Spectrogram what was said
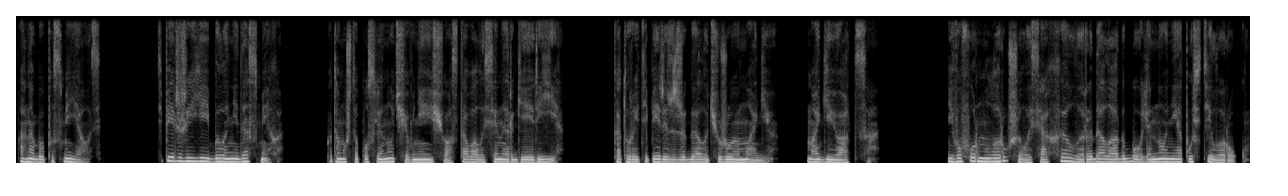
она бы посмеялась. Теперь же ей было не до смеха, потому что после ночи в ней еще оставалась энергия Рие, которая теперь сжигала чужую магию, магию отца. Его формула рушилась, а Хелла рыдала от боли, но не опустила руку.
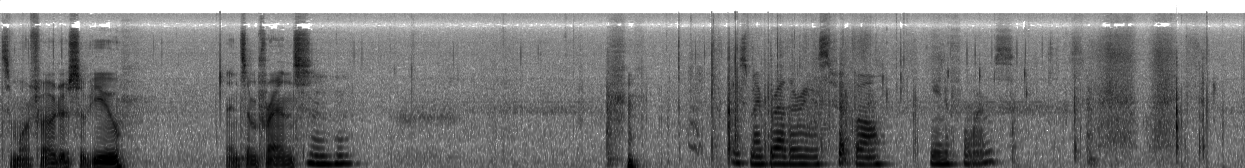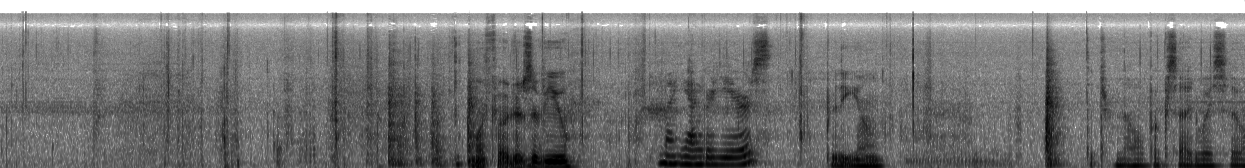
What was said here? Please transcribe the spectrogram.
Some more photos of you and some friends. Mm-hmm. There's my brother in his football uniforms. More photos of you, My younger years. pretty young. To turn the whole book sideways so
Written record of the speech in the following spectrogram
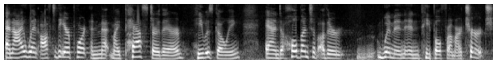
And I went off to the airport and met my pastor there. He was going, and a whole bunch of other women and people from our church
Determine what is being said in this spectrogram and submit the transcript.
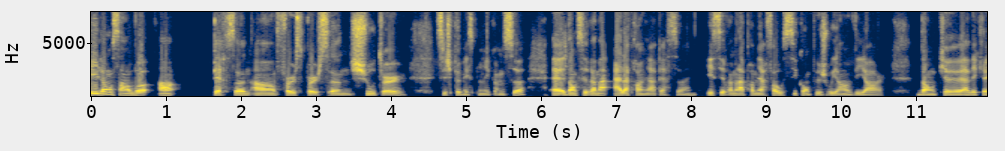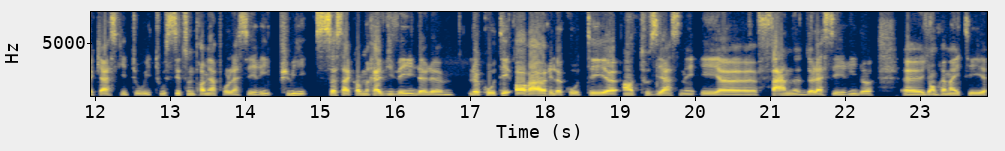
Et là, on s'en va en personne, en first-person shooter, si je peux m'exprimer comme ça. Euh, donc, c'est vraiment à la première personne. Et c'est vraiment la première fois aussi qu'on peut jouer en VR. Donc, euh, avec le casque et tout et tout. C'est une première pour la série. Puis, ça, ça a comme ravivé le, le, côté horreur et le côté euh, enthousiasme et, fan de la série. Là. Ils ont vraiment été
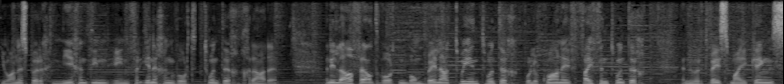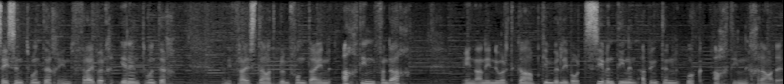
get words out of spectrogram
Johannesburg 19 en Vereniging word 20 grade. In die Laagveld word in Bombela 22, Polokwane 25 in Noordwes Mahikeng 26 en Vryburg 21 in die Vrystaat Bloemfontein 18 vandag en dan die Noord-Kaap Kimberley word 17 en Appington ook 18 grade.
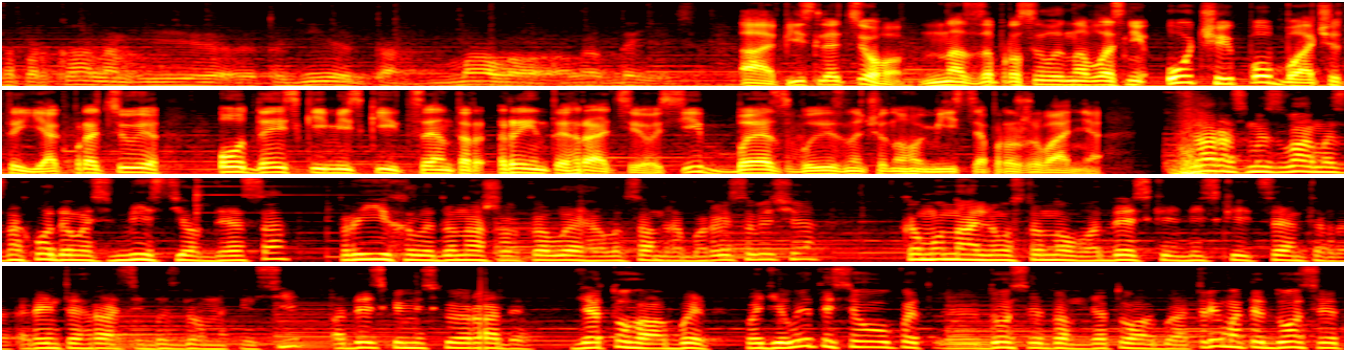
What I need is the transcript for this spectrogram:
за парканом, і е, тоді так мало, але вдається. А після цього нас запросили на власні очі побачити, як працює Одеський міський центр реінтеграції осіб без визначеного місця проживання. Зараз ми з вами знаходимося в місті Одеса. Приїхали до нашого колеги Олександра Борисовича. Комунальну установу Одеський міський центр реінтеграції бездомних осіб Одеської міської ради для того, аби поділитися опит е, досвідом, для того, аби отримати досвід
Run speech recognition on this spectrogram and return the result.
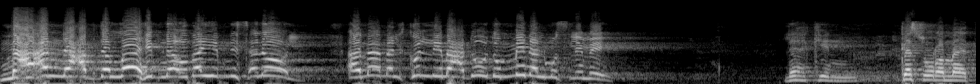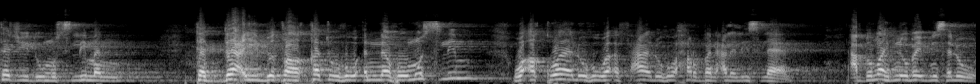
مع أن عبد الله بن أبي بن سلول أمام الكل معدود من المسلمين. لكن كسر ما تجد مسلما تدعي بطاقته أنه مسلم وأقواله وأفعاله حربا على الإسلام. عبد الله بن أبي بن سلول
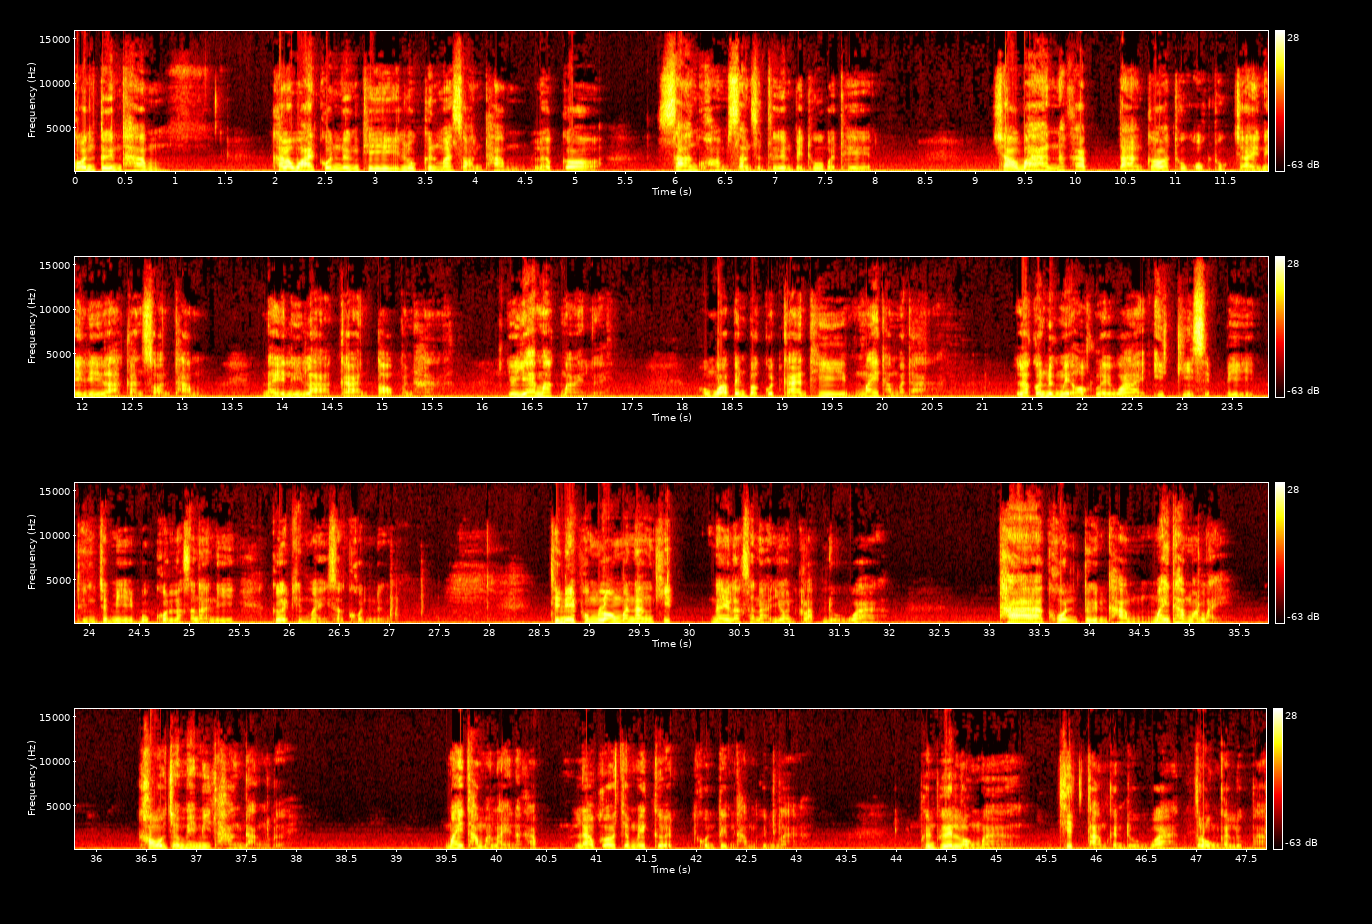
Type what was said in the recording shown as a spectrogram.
คนตื่นธรรมคารวาสคนหนึ่งที่ลุกขึ้นมาสอนธรรม แล้วก็สร้างความสั่นสะเทือนไปทั่วประเทศ ชาวบ้านนะครับต่างก็ถูกอกถูกใจในลีลาการสอนธรรม ในลีลาการตอบปัญหา เยอะแยะมากมายเลย ผมว่าเป็นปรากฏการณ์ที่ไม่ธรรมดา แล้วก็นึกไม่ออกเลยว่าอีกกี่สิบปี ถึงจะมีบุคคลลักษณะนี้เกิดขึ้นมาอีกสักคนหนึ่ง ทีนี้ผมลองมานั่งคิดในลักษณะย้อนกลับดูว่า ถ้าคนตื่นทำไม่ทำอะไร เขาจะไม่มีทางดังเลย ไม่ทำอะไรนะครับ แล้วก็จะไม่เกิดคนตื่นทำขึ้นมา เพื่อนๆลองมาคิดตามกันดูว่าตรงกันหรือเปล่า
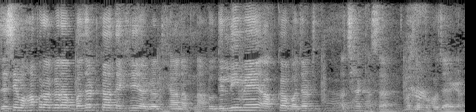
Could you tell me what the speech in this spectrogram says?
जैसे वहाँ पर अगर आप बजट का देखिए अगर ध्यान अपना तो दिल्ली में आपका बजट अच्छा खासा है मतलब हाँ। हो जाएगा।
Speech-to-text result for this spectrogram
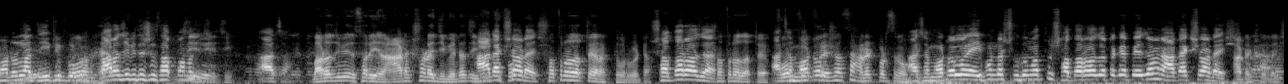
Motorola G fifty four বারো জিবি দুশো ছাপ্পান্ন জি, জি। আচ্ছা। বারো জিবি সরি আটশো আড়াই জিবি এটা জি আটশো আড়াই। সতেরো হাজার টাকা রাখতে পারব এটা সতেরো হাজার। সতেরো হাজার টাকা। আচ্ছা, মোটর- ফ্রেশ আছে হান্ড্রেড পার্সেন্ট আচ্ছা মোটরলার এই ফোনটা শুধুমাত্র সতেরো হাজার টাকা পেয়ে যাবেন আট একশো আঠাইশ আঠাশশো আঠাশ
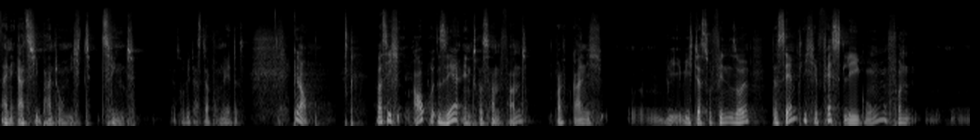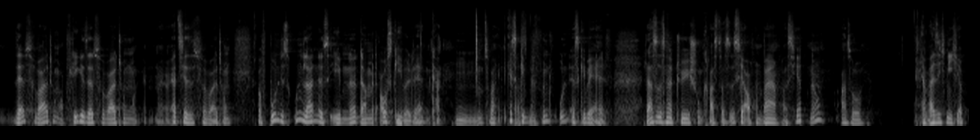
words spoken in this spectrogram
eine ärztliche Behandlung nicht zwingend, so wie das da formuliert ist. Genau. Was ich auch sehr interessant fand, weiß gar nicht, wie, wie ich das so finden soll, dass sämtliche Festlegungen von Selbstverwaltung, auch Pflegeselbstverwaltung und äh, ärztliche Selbstverwaltung auf Bundes- und Landesebene damit ausgehebelt werden kann. Mhm. Und zwar in krass, SGB ne? 5 und SGB 11. Das ist natürlich schon krass. Das ist ja auch in Bayern passiert, ne? Also, da weiß ich nicht, ob,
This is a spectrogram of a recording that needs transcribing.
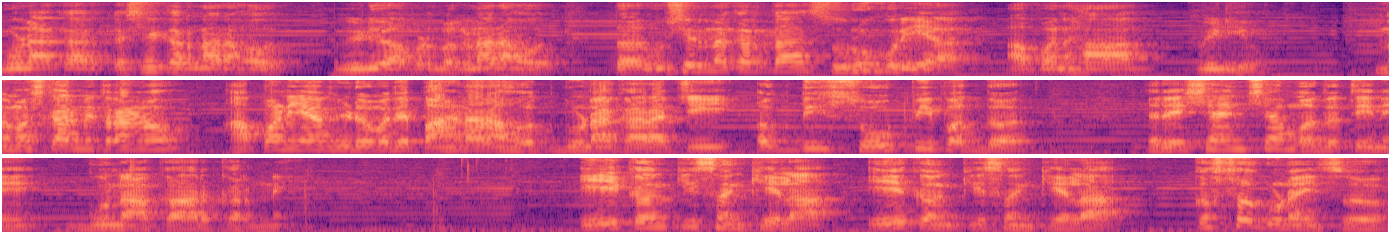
गुणाकार कसे करणार आहोत व्हिडिओ आपण बघणार आहोत तर उशीर न करता सुरू करूया आपण हा व्हिडिओ. नमस्कार मित्रांनो आपण या व्हिडिओमध्ये पाहणार आहोत गुणाकाराची अगदी सोपी पद्धत रेषांच्या मदतीने गुणाकार करणे. एक अंकी संख्येला एक अंकी संख्येला कसं गुणायचं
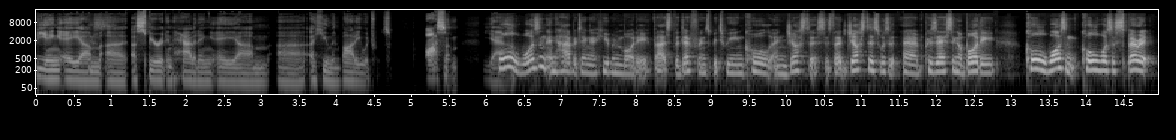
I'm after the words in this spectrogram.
being a um Yes. a, a spirit inhabiting a um uh, a human body, which was awesome. Yeah. Cole wasn't inhabiting a human body. That's the difference between Cole and Justice, is that Justice was uh, possessing a body. Cole wasn't. Cole was a spirit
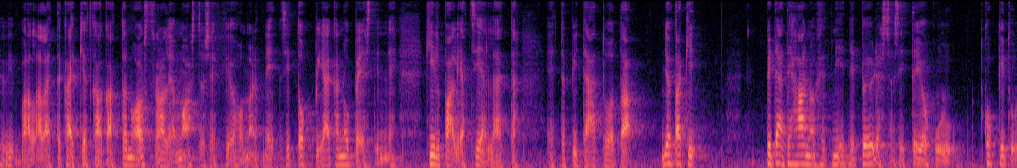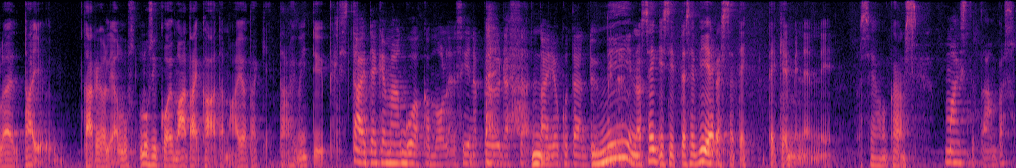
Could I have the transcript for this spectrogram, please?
hyvin vallalla, että kaikki, jotka on katsonut Australian Masterchefia, on että ne sitten oppii aika nopeasti ne kilpailijat siellä, että, että pitää tuota, jotakin, pitää tehdä annokset niin, että ne pöydässä sitten joku kokki tulee tai tarjoilija lusikoimaan tai kaatamaan jotakin. Tämä on hyvin tyypillistä. Tai tekemään guacamolen siinä pöydässä tai joku tämän tyyppinen. Niin, no sekin sitten se vieressä te- tekeminen, niin se on kans. Maistetaanpas.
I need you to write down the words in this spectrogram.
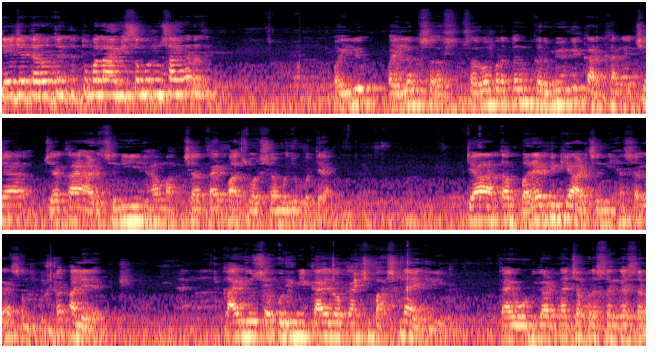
ते जे ठरवतील ते तुम्हाला आम्ही समोरून सांगणारच आहे. पहिली पहिलं स- सर्वप्रथम कर्मयोगी कारखान्याच्या ज्या काय अडचणी ह्या मागच्या काय पाच वर्षामध्ये होत्या त्या आता बऱ्यापैकी अडचणी ह्या सगळ्या संपुष्टात आलेल्या आहेत. काही दिवसापूर्वी मी काय लोकांची भाषणं ऐकली. काही उद्घाटनाच्या प्रसंग सर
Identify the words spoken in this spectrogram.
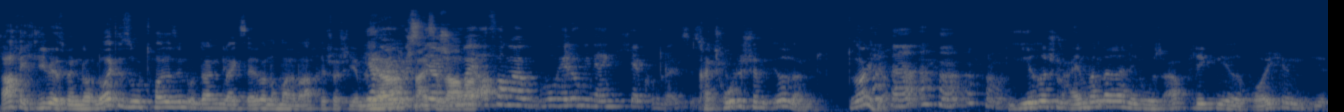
Ach, ich liebe es, wenn Leute so toll sind und dann gleich selber nochmal nachrecherchieren, Ja, Ja, wir müssen ja schon mal labern. anfangen, wo Halloween eigentlich herkommt. Das ist Katholischem Irland. Sag ich ja. Die irischen Einwanderer in den USA pflegten ihre Bräuche in,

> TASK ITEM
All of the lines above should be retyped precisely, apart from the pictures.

> RESULT FOR THIS TASK
Spectrogram what was said
она бы посмеялась. Теперь же ей было не до смеха, потому что после ночи в ней еще оставалась энергия Рие, которая теперь сжигала чужую магию, магию отца. Его формула рушилась, а Хелла рыдала от боли, но не опустила руку.
What was said here? Please transcribe the spectrogram.
Some more photos of you and some friends. Mm-hmm. There's my brother in his football uniforms. More photos of you, My younger years. pretty young. To turn the whole book sideways so
Written record of the speech in the following spectrogram
And I went off to the airport and met my pastor there. He was going, and a whole bunch of other women and people from our church
Determine what is being said in this spectrogram and submit the transcript.
Et là, on s'en va en personne, en first-person shooter, si je peux m'exprimer comme ça. Euh, donc, c'est vraiment à la première personne. Et c'est vraiment la première fois aussi qu'on peut jouer en VR. Donc, euh, avec le casque et tout et tout. C'est une première pour la série. Puis, ça, ça a comme ravivé le, le, côté horreur et le côté euh, enthousiasme et, fan de la série. Là. Ils ont vraiment été
get words out of spectrogram
Johannesburg 19 en Vereniging word 20 grade. In die Laagveld word in Bombela 22, Polokwane 25 in Noordwes Mahikeng 26 en Vryburg 21 in die Vrystaat Bloemfontein 18 vandag en dan die Noord-Kaap Kimberley word 17 en Appington ook 18 grade.
What I need is the transcript for this spectrogram:
за парканом, і е, тоді так мало, але вдається. А після цього нас запросили на власні очі побачити, як працює Одеський міський центр реінтеграції осіб без визначеного місця проживання. Зараз ми з вами знаходимося в місті Одеса. Приїхали до нашого колеги Олександра Борисовича. Комунальну установу Одеський міський центр реінтеграції бездомних осіб Одеської міської ради для того, аби поділитися опит е, досвідом, для того, аби отримати досвід
Run speech recognition on this spectrogram and return the result.
مع أن عبد الله بن أبي بن سلول أمام الكل معدود من المسلمين. لكن كسر ما تجد مسلما تدعي بطاقته أنه مسلم وأقواله وأفعاله حربا على الإسلام. عبد الله بن أبي بن سلول
Type what was said in the recording shown as a spectrogram.
คนตื่นธรรมคารวาสคนหนึ่งที่ลุกขึ้นมาสอนธรรม แล้วก็สร้างความสั่นสะเทือนไปทั่วประเทศ ชาวบ้านนะครับต่างก็ถูกอกถูกใจในลีลาการสอนธรรม ในลีลาการตอบปัญหา เยอะแยะมากมายเลย ผมว่าเป็นปรากฏการณ์ที่ไม่ธรรมดา แล้วก็นึกไม่ออกเลยว่าอีกกี่สิบปี ถึงจะมีบุคคลลักษณะนี้เกิดขึ้นมาอีกสักคนหนึ่ง ทีนี้ผมลองมานั่งคิดในลักษณะย้อนกลับดูว่า ถ้าคนตื่นทำไม่ทำอะไร เขาจะไม่มีทางดังเลย ไม่ทำอะไรนะครับ แล้วก็จะไม่เกิดคนตื่นทำขึ้นมา เพื่อนๆลองมาคิดตามกันดูว่าตรงกันหรือเปล่า
Could you tell me what the speech in this spectrogram says?
जैसे वहाँ पर अगर आप बजट का देखिए अगर ध्यान अपना तो दिल्ली में आपका बजट अच्छा खासा है मतलब हाँ। हो जाएगा।
Speech-to-text result for this spectrogram
Motorola G fifty four বারো জিবি দুশো ছাপ্পান্ন জি, জি। আচ্ছা। বারো জিবি সরি আটশো আড়াই জিবি এটা জি আটশো আড়াই। সতেরো হাজার টাকা রাখতে পারব এটা সতেরো হাজার। সতেরো হাজার টাকা। আচ্ছা, মোটর- ফ্রেশ আছে হান্ড্রেড পার্সেন্ট আচ্ছা মোটরলার এই ফোনটা শুধুমাত্র সতেরো হাজার টাকা পেয়ে যাবেন আট একশো আঠাইশ আঠাশশো আঠাশ
words spoken in this spectrogram
eine ärztliche Behandlung nicht zwingend, so wie das da formuliert ist. Genau. Was ich auch sehr interessant fand, weiß gar nicht, wie, wie ich das so finden soll, dass sämtliche Festlegungen von Selbstverwaltung, auch Pflegeselbstverwaltung und äh, ärztliche Selbstverwaltung auf Bundes- und Landesebene damit ausgehebelt werden kann. Mhm. Und zwar in krass, SGB ne? 5 und SGB 11. Das ist natürlich schon krass. Das ist ja auch in Bayern passiert, ne? Also, da weiß ich nicht, ob,
This is a spectrogram of a recording that needs transcribing.
गुणाकार कसे करणार आहोत व्हिडिओ आपण बघणार आहोत तर उशीर न करता सुरू करूया आपण हा व्हिडिओ. नमस्कार मित्रांनो आपण या व्हिडिओमध्ये पाहणार आहोत गुणाकाराची अगदी सोपी पद्धत रेषांच्या मदतीने गुणाकार करणे. एक अंकी संख्येला एक अंकी संख्येला कसं गुणायचं
I'm after the words in this spectrogram.
being a um Yes. a, a spirit inhabiting a um uh, a human body, which was awesome. Yeah. Cole wasn't inhabiting a human body. That's the difference between Cole and Justice, is that Justice was uh, possessing a body. Cole wasn't. Cole was a spirit
Could I have the transcript for this spectrogram, please?
hyvin vallalla, että kaikki, jotka on katsonut Australian Masterchefia, on että ne sitten oppii aika nopeasti ne kilpailijat siellä, että, että pitää tuota, jotakin, pitää tehdä annokset niin, että ne pöydässä sitten joku kokki tulee tai tarjoilija lusikoimaan tai kaatamaan jotakin. Tämä on hyvin tyypillistä. Tai tekemään guacamolen siinä pöydässä tai joku tämän tyyppinen. Niin, no sekin sitten se vieressä te- tekeminen, niin se on kans. Maistetaanpas.
I need you to write down the words in this spectrogram.
ते जे ठरवतील ते तुम्हाला आम्ही समोरून सांगणारच आहे. पहिली पहिलं स- सर्वप्रथम कर्मयोगी कारखान्याच्या ज्या काय अडचणी ह्या मागच्या काय पाच वर्षामध्ये होत्या त्या आता बऱ्यापैकी अडचणी ह्या सगळ्या संपुष्टात आलेल्या आहेत. काही दिवसापूर्वी मी काय लोकांची भाषणं ऐकली. काही उद्घाटनाच्या प्रसंग सर
Identify the words spoken in this spectrogram.
Ach, ich liebe es, wenn Leute so toll sind und dann gleich selber nochmal nachrecherchieren, Ja, Ja, wir müssen ja schon mal labern. anfangen, wo Halloween eigentlich herkommt. Das ist Katholischem Irland. Sag ich ja. Die irischen Einwanderer in den USA pflegten ihre Bräuche in,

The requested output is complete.